● WHAT TO PRODUCE
Within the entries below, please retype exactly the lines starting with the line that has "Let me know" and going on through the line that has "Mel spectrogram of an audio clip, 11.5", but not the pictures.

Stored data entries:
* * * * *

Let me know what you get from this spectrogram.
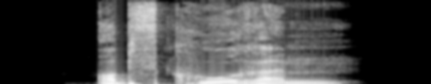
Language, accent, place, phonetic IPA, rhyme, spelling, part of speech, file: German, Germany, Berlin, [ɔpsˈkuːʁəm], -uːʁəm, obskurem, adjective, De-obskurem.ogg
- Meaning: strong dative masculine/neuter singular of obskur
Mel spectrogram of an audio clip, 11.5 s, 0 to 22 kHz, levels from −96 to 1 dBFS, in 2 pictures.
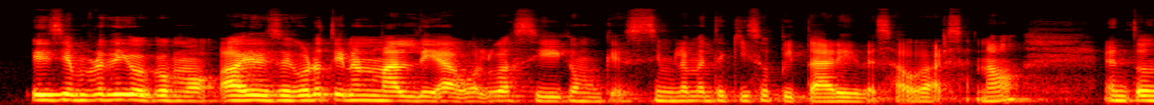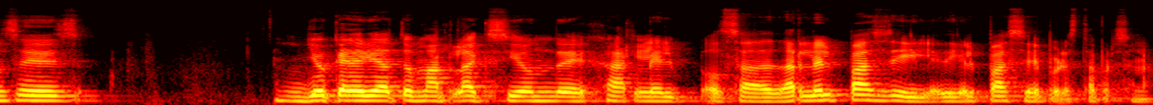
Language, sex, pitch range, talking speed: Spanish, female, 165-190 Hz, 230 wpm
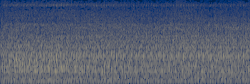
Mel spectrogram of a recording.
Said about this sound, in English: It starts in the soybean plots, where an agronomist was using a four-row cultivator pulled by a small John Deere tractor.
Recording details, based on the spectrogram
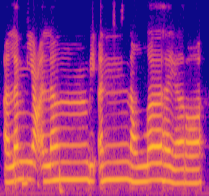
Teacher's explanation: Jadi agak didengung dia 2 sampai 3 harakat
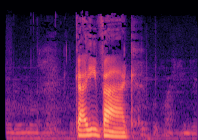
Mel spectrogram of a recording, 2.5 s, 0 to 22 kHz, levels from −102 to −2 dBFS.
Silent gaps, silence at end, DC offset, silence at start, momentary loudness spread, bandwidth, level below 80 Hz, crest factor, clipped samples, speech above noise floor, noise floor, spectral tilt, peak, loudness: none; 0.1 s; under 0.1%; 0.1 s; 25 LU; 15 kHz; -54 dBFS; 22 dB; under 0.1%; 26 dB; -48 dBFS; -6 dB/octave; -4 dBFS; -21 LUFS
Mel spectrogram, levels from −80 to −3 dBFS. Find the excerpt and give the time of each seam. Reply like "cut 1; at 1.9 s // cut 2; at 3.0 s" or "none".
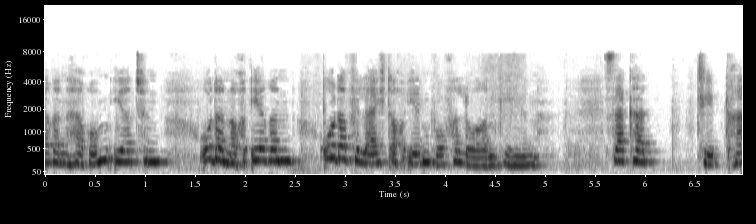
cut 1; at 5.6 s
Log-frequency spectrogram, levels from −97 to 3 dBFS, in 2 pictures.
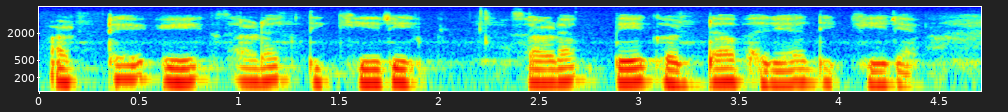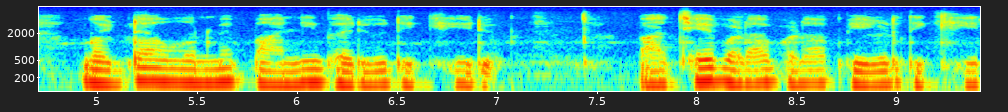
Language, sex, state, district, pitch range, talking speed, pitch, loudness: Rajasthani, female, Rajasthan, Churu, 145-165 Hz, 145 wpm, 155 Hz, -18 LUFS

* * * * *

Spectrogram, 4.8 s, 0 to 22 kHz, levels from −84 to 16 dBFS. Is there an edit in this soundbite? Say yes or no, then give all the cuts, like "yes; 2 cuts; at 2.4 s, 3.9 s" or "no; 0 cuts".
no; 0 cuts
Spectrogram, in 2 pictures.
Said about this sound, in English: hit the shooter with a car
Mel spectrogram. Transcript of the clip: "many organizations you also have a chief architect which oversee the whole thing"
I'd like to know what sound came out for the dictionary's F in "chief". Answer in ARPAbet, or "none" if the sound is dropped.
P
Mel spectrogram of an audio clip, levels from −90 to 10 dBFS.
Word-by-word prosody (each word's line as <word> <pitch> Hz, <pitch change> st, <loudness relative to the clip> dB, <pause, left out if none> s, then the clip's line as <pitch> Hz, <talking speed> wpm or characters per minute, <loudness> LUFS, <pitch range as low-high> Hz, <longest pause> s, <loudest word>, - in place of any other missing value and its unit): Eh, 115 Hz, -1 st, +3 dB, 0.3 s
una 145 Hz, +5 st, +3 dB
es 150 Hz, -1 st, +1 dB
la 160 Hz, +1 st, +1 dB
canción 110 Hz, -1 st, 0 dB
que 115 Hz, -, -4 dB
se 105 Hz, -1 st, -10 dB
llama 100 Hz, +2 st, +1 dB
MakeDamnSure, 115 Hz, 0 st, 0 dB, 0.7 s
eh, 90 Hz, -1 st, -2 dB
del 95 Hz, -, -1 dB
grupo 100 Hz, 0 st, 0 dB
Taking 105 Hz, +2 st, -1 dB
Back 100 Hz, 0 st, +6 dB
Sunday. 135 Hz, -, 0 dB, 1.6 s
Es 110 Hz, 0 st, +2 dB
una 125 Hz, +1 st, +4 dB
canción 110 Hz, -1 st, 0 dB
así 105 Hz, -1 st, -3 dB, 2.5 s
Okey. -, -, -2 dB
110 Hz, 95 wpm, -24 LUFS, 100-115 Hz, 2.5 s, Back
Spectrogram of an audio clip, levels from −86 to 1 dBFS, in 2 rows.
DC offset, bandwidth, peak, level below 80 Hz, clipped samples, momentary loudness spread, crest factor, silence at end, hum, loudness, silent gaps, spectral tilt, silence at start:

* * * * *

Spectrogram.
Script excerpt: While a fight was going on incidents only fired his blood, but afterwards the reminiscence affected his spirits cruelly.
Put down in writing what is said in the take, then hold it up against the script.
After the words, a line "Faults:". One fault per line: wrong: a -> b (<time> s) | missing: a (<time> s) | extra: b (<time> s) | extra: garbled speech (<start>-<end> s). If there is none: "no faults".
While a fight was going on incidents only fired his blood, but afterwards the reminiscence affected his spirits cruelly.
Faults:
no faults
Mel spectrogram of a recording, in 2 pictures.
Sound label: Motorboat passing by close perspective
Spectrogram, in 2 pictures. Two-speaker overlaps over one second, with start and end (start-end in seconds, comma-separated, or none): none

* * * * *

● ANSWER SECTION
Let me know what you get from this spectrogram.
Language, accent, place, phonetic IPA, rhyme, spelling, part of speech, file: German, Germany, Berlin, [ɔpsˈkuːʁəm], -uːʁəm, obskurem, adjective, De-obskurem.ogg
- Meaning: strong dative masculine/neuter singular of obskur
Mel spectrogram of an audio clip, 11.5 s, 0 to 22 kHz, levels from −96 to 1 dBFS, in 2 pictures.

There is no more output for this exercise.